Oenanthe silaifolia was considered to be extinct in the Netherlands. The species was recorded for the last time in 1899, in a floodplain meadow near Rotterdam. Recently, the species has been found again – with only one individual – on a dike in the valley of the Maas near Stevensweert (central Limburg). The plant was growing in a ruderalized tall forb community, halfway on the dike, that could be classified as a basal community of Cirsium arvense of the class Artemisietea vulgaris. The stand was surrounded by herds of Phalaris arundinacea (along the foot of the dike) and hay meadow communities of the Arrhenatherion elatioris, the latter comprising some specific floodplain species like Ononis repens subsp. spinosa and Eryngium campestre.

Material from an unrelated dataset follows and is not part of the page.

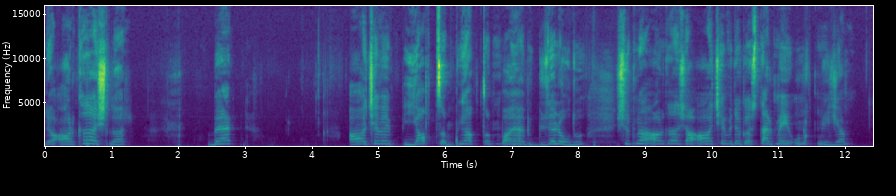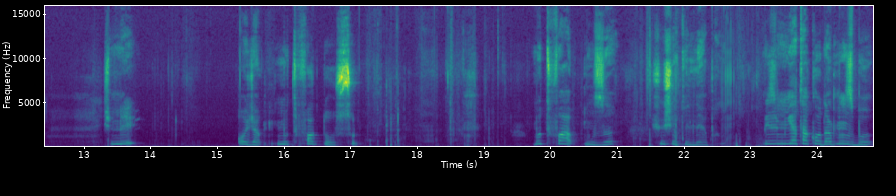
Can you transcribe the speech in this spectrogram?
Ve arkadaşlar ben ağaç ev yaptım. Yaptım baya bir güzel oldu. Şimdi arkadaşlar ağaç evi de göstermeyi unutmayacağım. Şimdi ocak mutfak da olsun. Mutfağımızı şu şekilde yapalım. Bizim yatak odamız bu.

Most probably, the plant originates from French Lorraine, from where seeds were transported by the river Maas. Of course, no guarantees can be given for the preservation of the species at the new locality, but a management of hay cutting seems to be a prerequisite to give the plant a chance to survive and to build up a stable population.

Gorteria Dutch Botanical Archives

CC BY 3.0 NL ("Naamsvermelding")

Naturalis Biodiversity Center

Joop H.J. Schaminée, Leni (H.) Duistermaat, Wim de Veen, & Jan H.J. Klinckenberg. (1999). Weidekervel-torkruid (Oenanthe silaifolia M.Bieb.): terug van weggeweest. Gorteria Dutch Botanical Archives, 25(5), 103–111.